> Exercise objective: Repeat the listing exactly as given, omitting every image.

> Task inputs:

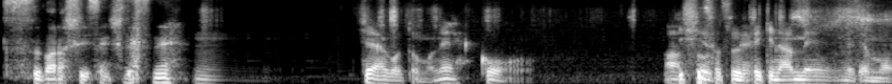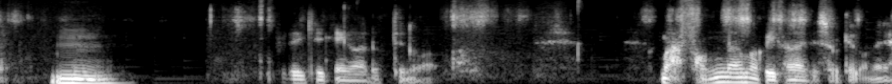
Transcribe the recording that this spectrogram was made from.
素晴らしい選手ですね。うん。チアゴともね、こう、あ意思疎通的な面でもうん。プレー経験があるっていうのは、まあそんなうまくいかないでしょうけどね。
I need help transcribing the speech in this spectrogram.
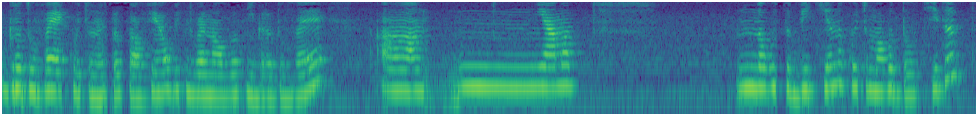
градове, които не са София, обикновено областни градове, а, нямат много събития, на които могат да отидат.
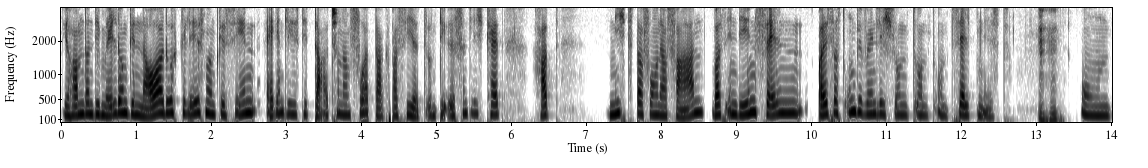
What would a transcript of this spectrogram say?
Wir haben dann die Meldung genauer durchgelesen und gesehen, eigentlich ist die Tat schon am Vortag passiert und die Öffentlichkeit hat nichts davon erfahren, was in den Fällen äußerst ungewöhnlich und, und, und selten ist. Mhm. Und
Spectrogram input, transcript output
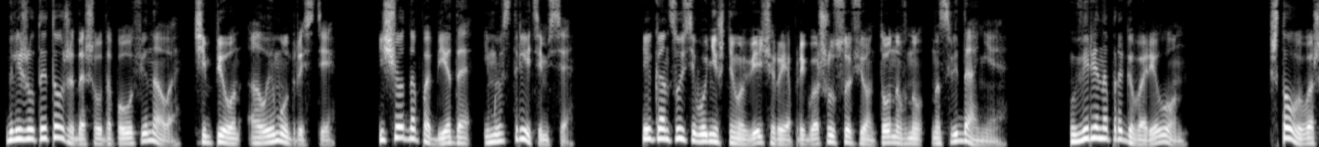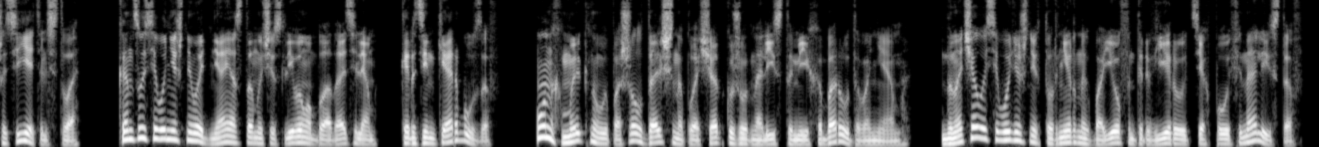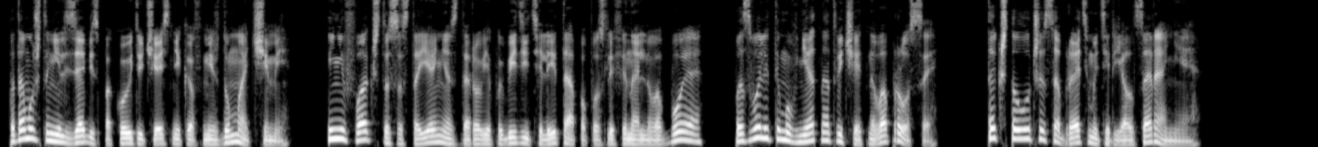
«Гляжу, ты тоже дошел до полуфинала, чемпион Алой Мудрости. Еще одна победа, и мы встретимся. И к концу сегодняшнего вечера я приглашу Софью Антоновну на свидание». Уверенно проговорил он. «Что вы, ваше сиятельство, к концу сегодняшнего дня я стану счастливым обладателем картинки арбузов. Он хмыкнул и пошел дальше на площадку журналистами и их оборудованием. До начала сегодняшних турнирных боев интервьюируют всех полуфиналистов, потому что нельзя беспокоить участников между матчами. И не факт, что состояние здоровья победителя этапа после финального боя позволит ему внятно отвечать на вопросы. Так что лучше собрать материал заранее.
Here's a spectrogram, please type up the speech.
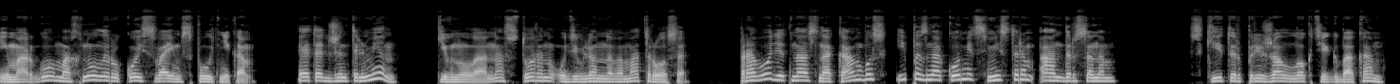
и Марго махнула рукой своим спутникам. «Этот джентльмен», — кивнула она в сторону удивленного матроса, «проводит нас на камбус и познакомит с мистером Андерсоном». Скитер прижал локти к бокам,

> Written response:
Transcribe the recording that this spectrogram was made from.
素晴らしい選手ですね。うん。チアゴともね、こう、あ意思疎通的な面でもうん。プレー経験があるっていうのは、まあそんなうまくいかないでしょうけどね。
I need help transcribing the speech in this spectrogram.
градове, които не са София, обикновено областни градове, а, нямат много събития, на които могат да отидат.
What would a transcript of this spectrogram say?
Wir haben dann die Meldung genauer durchgelesen und gesehen, eigentlich ist die Tat schon am Vortag passiert und die Öffentlichkeit hat nichts davon erfahren, was in den Fällen äußerst ungewöhnlich und, und, und selten ist. Mhm. Und
Spectrogram input, transcript output
«Гляжу, ты тоже дошел до полуфинала, чемпион Алой Мудрости. Еще одна победа, и мы встретимся. И к концу сегодняшнего вечера я приглашу Софью Антоновну на свидание». Уверенно проговорил он. «Что вы, ваше сиятельство, к концу сегодняшнего дня я стану счастливым обладателем картинки арбузов. Он хмыкнул и пошел дальше на площадку журналистами и их оборудованием. До начала сегодняшних турнирных боев интервьюируют всех полуфиналистов, потому что нельзя беспокоить участников между матчами. И не факт, что состояние здоровья победителя этапа после финального боя позволит ему внятно отвечать на вопросы. Так что лучше собрать материал заранее.
Here's a spectrogram, please type up the speech.
и Марго махнула рукой своим спутникам. «Этот джентльмен», — кивнула она в сторону удивленного матроса, «проводит нас на камбус и познакомит с мистером Андерсоном». Скитер прижал локти к бокам,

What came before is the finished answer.